#### DATASET EXTRACT:

== Segment start ==

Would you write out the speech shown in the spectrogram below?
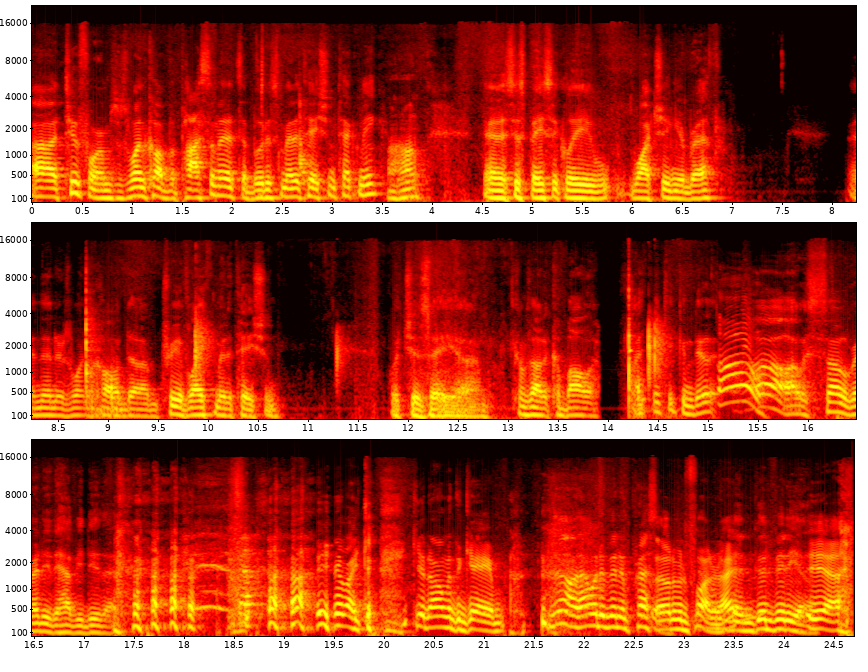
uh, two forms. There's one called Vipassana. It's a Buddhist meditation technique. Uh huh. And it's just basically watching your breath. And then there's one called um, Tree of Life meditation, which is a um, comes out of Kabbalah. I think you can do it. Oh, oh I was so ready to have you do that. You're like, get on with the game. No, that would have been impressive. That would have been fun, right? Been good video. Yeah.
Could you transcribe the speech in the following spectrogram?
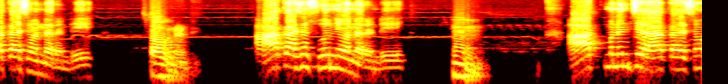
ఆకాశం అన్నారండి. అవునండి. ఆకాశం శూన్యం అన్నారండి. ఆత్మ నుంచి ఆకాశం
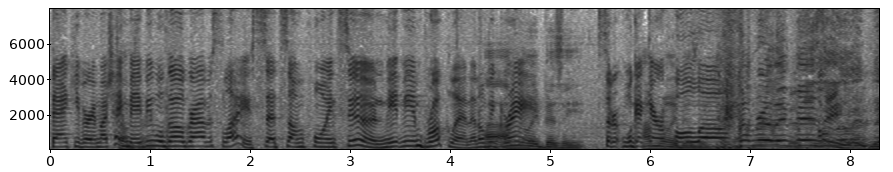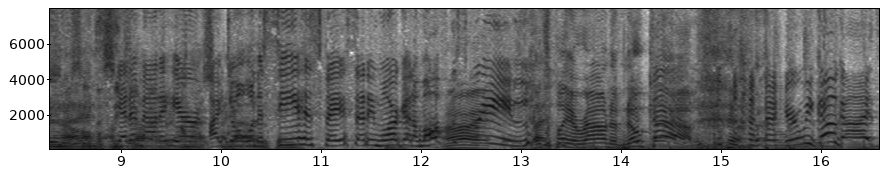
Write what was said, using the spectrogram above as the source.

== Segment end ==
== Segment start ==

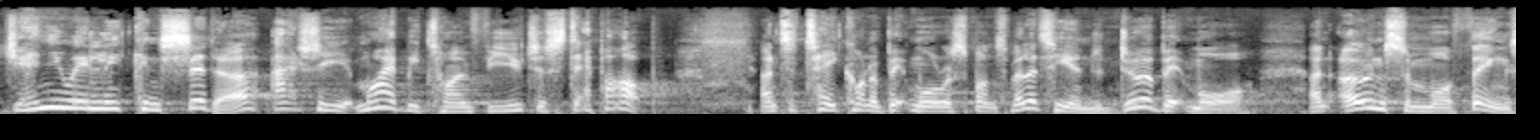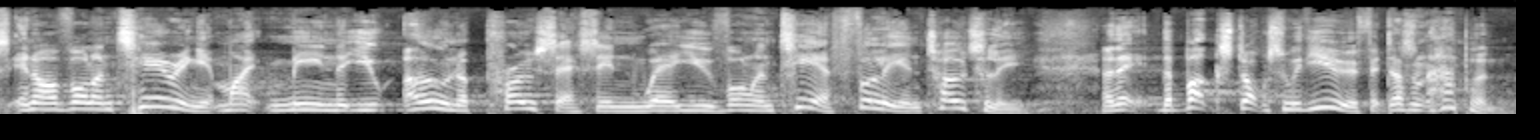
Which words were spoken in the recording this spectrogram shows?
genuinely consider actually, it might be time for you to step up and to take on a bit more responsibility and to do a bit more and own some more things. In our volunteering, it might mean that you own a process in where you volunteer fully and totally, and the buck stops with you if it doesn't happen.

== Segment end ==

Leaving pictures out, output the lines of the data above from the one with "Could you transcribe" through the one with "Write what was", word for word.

Could you transcribe the speech in the following spectrogram?
ఆకాశం అన్నారండి. అవునండి. ఆకాశం శూన్యం అన్నారండి. ఆత్మ నుంచి ఆకాశం
Write what was said, using the spectrogram above as the source.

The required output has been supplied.